Online Participation

You are expected to read the assigned texts and participate in the discussions and other course activities each week. Assignments should be posted by the due dates stated on the grading schedule in your syllabus. If an emergency arises that prevents you from participating in class, please let your instructor know as soon as possible.

Attendance Policy

Attendance for a week will be counted as having submitted any assigned activity for which points are earned. Attendance for the week is based upon the date work is submitted. A class week is defined as the period of time between Monday and Sunday (except for week 8, when the work and the course will end on Saturday at midnight.) The course and system deadlines are based on the Central Time Zone.

Cougar Email

All students are provided a CougarMail account when they enroll in classes at Columbia College. You are responsible for monitoring email from that account for important messages from the College and from your instructor. You may forward your Cougar email account to another account; however, the College cannot be held responsible for breaches in security or service interruptions with other email providers.

Students should use email for private messages to the instructor and other students. The class discussions are for public messages so the class members can each see what others have to say about any given topic and respond.

Late Assignment Policy

An online class requires regular participation and a commitment to your instructor and your classmates to regularly engage in the reading, discussion and writing assignments. Although most of the online communication for this course is asynchronous, you must be able to commit to the schedule of work for the class for the next eight weeks. You must keep up with the schedule of reading and writing to successfully complete the class.

No late discussion posts will be accepted.

No late work will be accepted unless there are extenuating unforeseen circumstances beyond the student’s control.  Supporting documentation may be requested.

Extra credit work is not available.

Course Evaluation

You will have an opportunity to evaluate the course near the end of the session. A link will be sent to your CougarMail that will allow you to access the evaluation. Be assured that the evaluations are anonymous and that your instructor will not be able to see them until after final grades are submitted.

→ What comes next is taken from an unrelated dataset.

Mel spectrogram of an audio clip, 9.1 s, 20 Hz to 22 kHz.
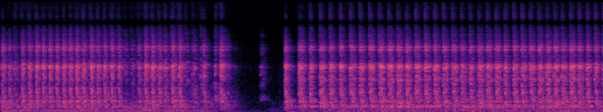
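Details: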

Proctor Policy

Students taking courses that require proctored exams must submit their completed proctor request forms to their instructors by the end of the second week of the session. Proctors located at Columbia College campuses are automatically approved. The use of ProctorU services is also automatically approved. The instructor of each course will consider any other choice of proctor for approval or denial. Additional proctor choices the instructor will consider include: public librarians, high school or college instructors, high school or college counseling services, commanding officers, education service officers, and other proctoring services. Personal friends, family members, athletic coaches and direct supervisors are not acceptable.


Additional Resources

Orientation for New Students

This course is offered online, using course management software provided by Desire2Learn and Columbia College. The course user guide provides details about taking an online course at Columbia College. You may also want to visit the course demonstration to view a sample course before this one opens.

Technical Support

If you have problems accessing the course or posting your assignments, contact your instructor, the Columbia College Helpdesk, or the D2L Helpdesk for assistance. Contact information is also available within the online course environment.

Online Tutoring

Smarthinking is a free online tutoring service available to all Columbia College students. Smarthinking provides real-time online tutoring and homework help for Math, English, and Writing. Smarthinking also provides access to live tutorials in writing and math, as well as a full range of study resources, including writing manuals, sample problems, and study skills manuals. You can access the service from wherever you have a connection to the Internet. I encourage you to take advantage of this free service provided by the college.

Access Smarthinking through CougarTrack under Students -> Academics -> Academic Resources.


+

Request info